Wallace's strategy in assembling the refinery project is to line up commitments, one at a time, each contingent on the others, until the last link falls into place.

He has an agreement with Venezuela and other unspecified oil producers to supply $6 billion worth of crude oil - if he has a refinery to use it. He has an agreement with Alabama Gas Co. to buy a $1 billion worth of propane over the next 20 years - if he can produce it. He has contracts to build the refinery - if he can finance it.

Brimmer said his job will be to prepare the financial data needed to get private capital for the project. Wallace is seeking loans and loan gurantees from the Commerce Department's Economic Development Administration and the Farmers Home Administration (which finances businesses in rural areas) for part of the $630 million construction cost.

"My bunch is he will still need a sizeable block of money, at least half of it from the private sector," explained Brimmer. "My job will be to attempt to assure lenders that it is economically feasible."

The government plays a critical role in the private financing plan. Wallace is seeking a major Department of Defense contract - neither he nor the Pentagon will say how major - to supply JP-4 jet fuel.

"If he gets that contract, we then have a bankable proposition," said Brimmer.

Wallace hopes to become the military's first minority fuel contractor, but is up against a 'Catch 22" situation, said John Adams, special assistant to Wallace and head of his Washington office. The Pentagon will not award a contract to an unbuilt refinery, and the refinery cannot be built without the contract. A Pentagon spokesman said negotiiations with Wallace are continuing.

Tackling such bureaucratic blocks is the job of Adams, former minority counsel to both the Senate Small Business Committee and Sen. Jacob Javits (R-N.Y.), and Keith Jackson, who was legislative aide to Rep. Charles Rangel (D-N.Y.) and on the staff of the Congressional black Caucus.

Wallace's lobbyists are good enough that last year they won Senate approval of a proposal that would have provided $1 million a month in special subsidies to the company and would have, Adams said, gotten the refinery operating at least a year faster.
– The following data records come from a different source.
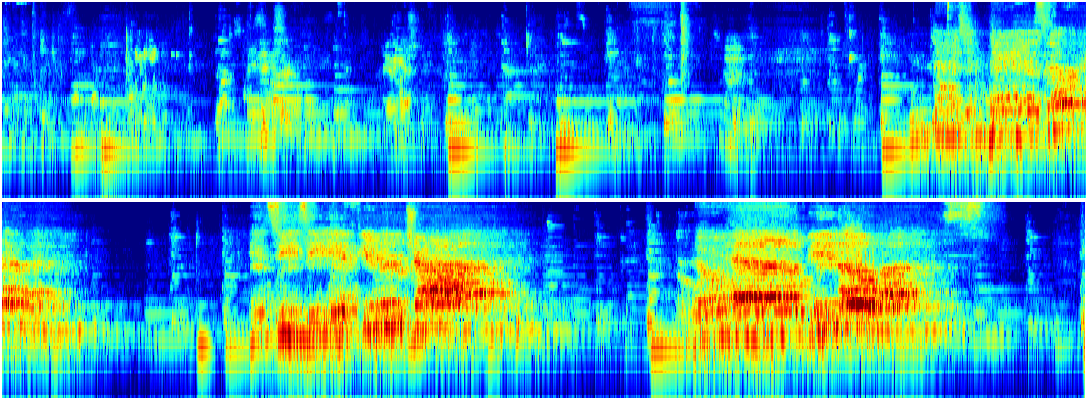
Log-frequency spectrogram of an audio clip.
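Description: A congregation singing a song together in unison, with a plucked string instrument accompanying. The first dozen seconds are quieter, mostly the instrument, and then the group singing swells in three loud phrases.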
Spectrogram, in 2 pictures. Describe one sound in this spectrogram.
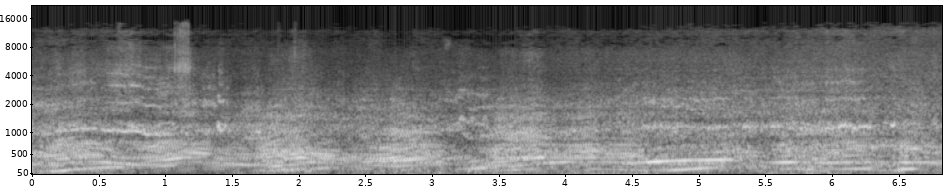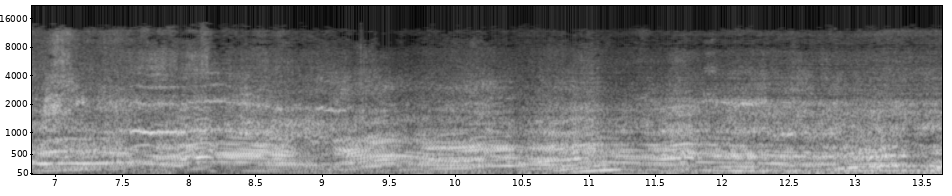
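A car engine revs hard, rising and falling over and over.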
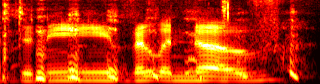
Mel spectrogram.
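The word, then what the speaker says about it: Villeneuve: the cinematography was great yeah it was uh Den vov is how you pronounce his name adopted a novel that's got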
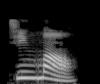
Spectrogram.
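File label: "经贸", Mandarin Chinese; chinese-flashcards; hsk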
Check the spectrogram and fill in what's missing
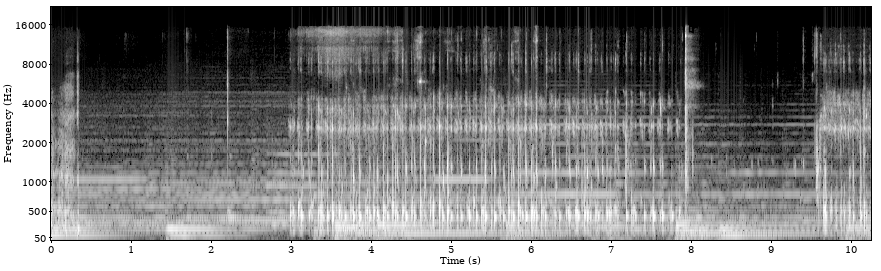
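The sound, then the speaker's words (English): Water bubbling in a dab rig as a dab of wax is taken: a steady gurgling burble runs for several seconds, pauses briefly, then starts again, with a low tonal hum in the quieter gaps. “We are ready for the dab, guys.”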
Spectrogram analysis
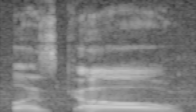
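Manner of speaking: high, loud and pumped up; excited cheer. Real, not acted. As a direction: cheer the donor on. Cheering a viewer's donation.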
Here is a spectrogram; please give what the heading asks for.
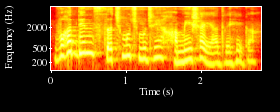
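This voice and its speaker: A woman narrating a moral story in a relaxed, conversational way, with small asides to the listener. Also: a little high, a little slow.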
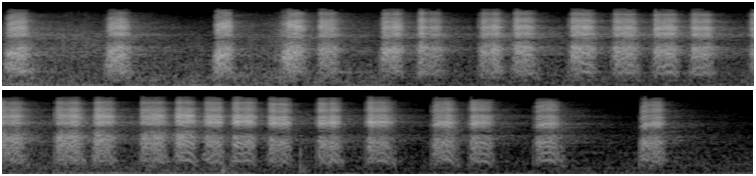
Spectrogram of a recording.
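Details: Grey treepie chick, two months old and hand-reared after being found by a road, begging while hand-fed. Loud, raspy squawks with a whistled edge, repeated about three times a second in a steady run.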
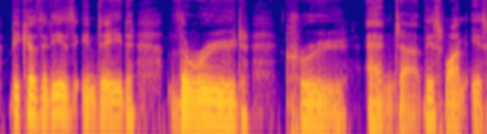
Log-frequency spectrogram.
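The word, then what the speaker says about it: Roux'd: album by Rude yes rude intentions is the name of their new album and rude by the way is spelled r-o-u-x apostrophe D which I think is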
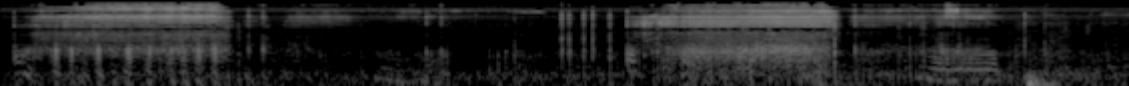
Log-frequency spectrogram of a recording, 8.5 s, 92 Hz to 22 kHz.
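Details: Snoring of Maria, an elderly fawn female pug aged 12, at home in Japan in winter: two drawn-out, gravelly breaths several seconds apart over a low, steady indoor hum, ending with a soft thump.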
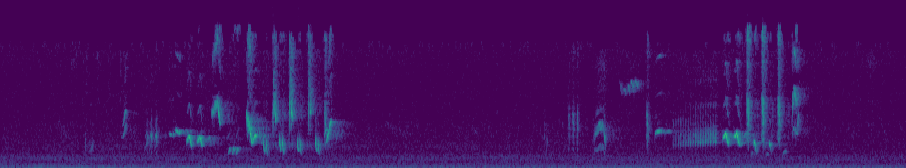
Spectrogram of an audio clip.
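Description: Bluethroat singing: two phrases of quick, varied high notes, one about two seconds in and another about seven seconds in, the second including a short buzzy note. A low steady rumble runs underneath.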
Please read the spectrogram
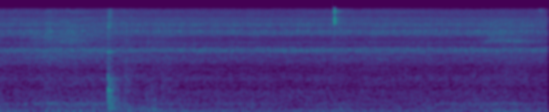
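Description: Faint steady hiss, with a light click a little under a second in.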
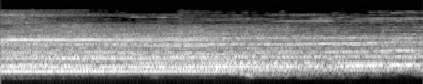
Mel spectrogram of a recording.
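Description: An audience screams together in a sustained, loud roar of overlapping voices, a dense wall of cheering and whooping that holds steady for the whole couple of seconds.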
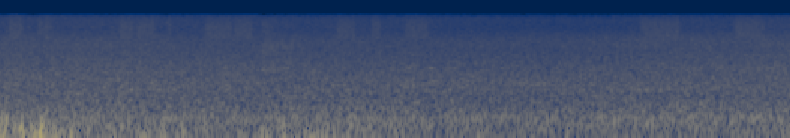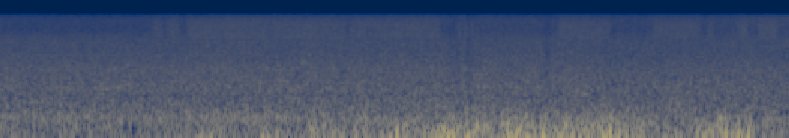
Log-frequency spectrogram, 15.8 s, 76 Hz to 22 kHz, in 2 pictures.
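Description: A 7¼-inch gauge miniature steam locomotive hauling a train of riders approaches along the track, heard as a rumbling noise that grows louder over the last few seconds, over steady wind noise on the microphone.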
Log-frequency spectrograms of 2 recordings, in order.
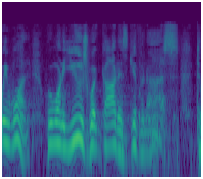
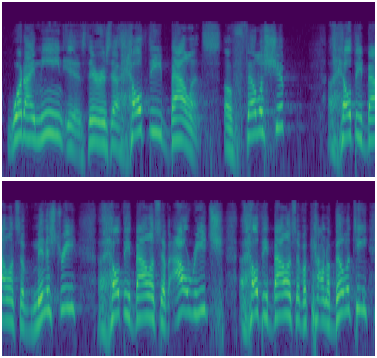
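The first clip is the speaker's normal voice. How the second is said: preaching at full force; 5 semitones higher, 8 dB louder than usual. Acted. Pastor listing what small groups give, preaching loud. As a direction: drive each healthy balance home.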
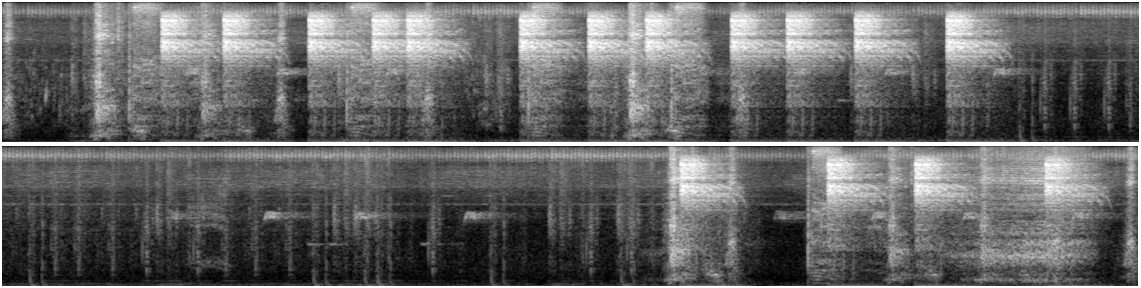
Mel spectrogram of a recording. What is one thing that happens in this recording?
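A crocodile growls and snaps its jaws.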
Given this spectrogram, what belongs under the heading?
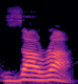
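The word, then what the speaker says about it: זרע: Even though this is a silent letter, we're looking at a we're looking at a root word. So we need a sound at the end. So what we normally do would be kamatz patach, right?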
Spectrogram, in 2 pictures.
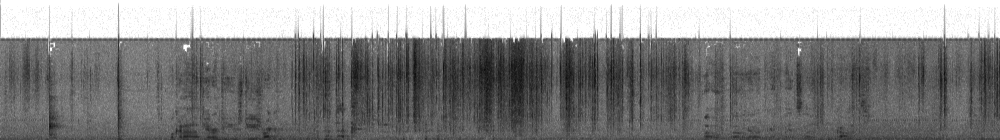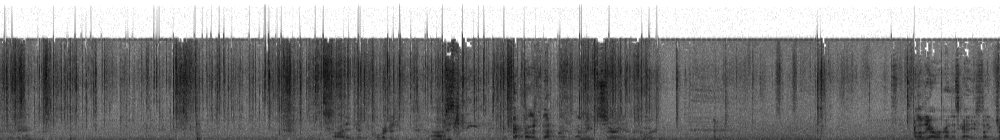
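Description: Playing cards shuffle and slap together in hands.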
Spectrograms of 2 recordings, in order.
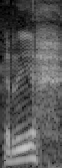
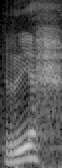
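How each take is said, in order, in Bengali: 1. h ধ্বনিটি গলার গভীর থেকে আসে। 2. h ধ্বনিটি গলার গভীর থেকে আসে।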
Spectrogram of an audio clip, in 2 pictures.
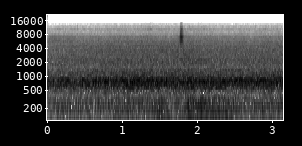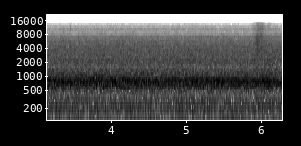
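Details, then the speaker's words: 2017 5-ton split-system AC condenser for the downstairs floor, not cooling: steady, even humming buzz with no spin-up as the compressor tries to start. Tech calls it the "death buzz". "So I think we got the old death buzz. Probably gonna be on this one right here."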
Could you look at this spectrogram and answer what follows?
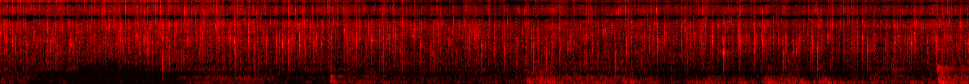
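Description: Batter-coated prawns frying in hot oil in a metal wok: a faint, steady sizzle of fine crackles.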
Wallace planned to start importing crude oil before the refinery was built and have Mobil refine it for him. Because he wasn't refiner was built and have Mobil refine it for him. Because he wasn't refiner oil entitlements. With the support of Javits and Sen. James B. Allen (D-Ala), an amendment allowing refinery builders to qualify was passed by the Senate. After oppositon from FEA, theamendment was killed by a conference.

In addition to lobbying the Pentagon. Wallace's Washington office also is seeking assurances from the SBA that the company can retain its favored 8a contractor status at least until the refinery has been in operation for a couple of years. The government heating oil contracts would provide another major outlet for the refinery's production.

The catch with SBA is that a company successful enough to build a $630 million fefinery doesn't meet the usual definition of "disadvantaged enterprise."

Wallace describes the situation with the SBA as "like them telling me they're going to help me get to Europe. They put me on the boat and take me out 200 miles in the ocean, then they tell m 'Well, we brought you this far, now you're going to have to swim the rest of the way.' I caould drown two feet from the shore just as easy."

Promining an 8a contractor he can remain in the program would apparently be an innovation for SBA. Wallace has already broken ground with the agency by getting it to lease government surplus construction equipment to him to prepare the site for the refinery.

Bulldozers and earth movers worth $4.6 million - the kind of military leftovers usually sold to foreign governments at salvage prices - are leased to Wallace for 1.5 per cent of their value per year.

The site of the refinery is also government surplus, the airbase outside Tuskeegee where the Army Air Corps trained its segregated black pilots. It is now owned by the city of Tuskeegee and used as an industrial park. The improvements - grading, utilities, and other facilities - at the abandoned base will save millions of dollars and months of time in developing the refinery. Wallace says. CAPTION: Picture, Charles Wallace and drawing of his proposed $660 million oil refinery in Tuskeegee, Ala. The Washington Post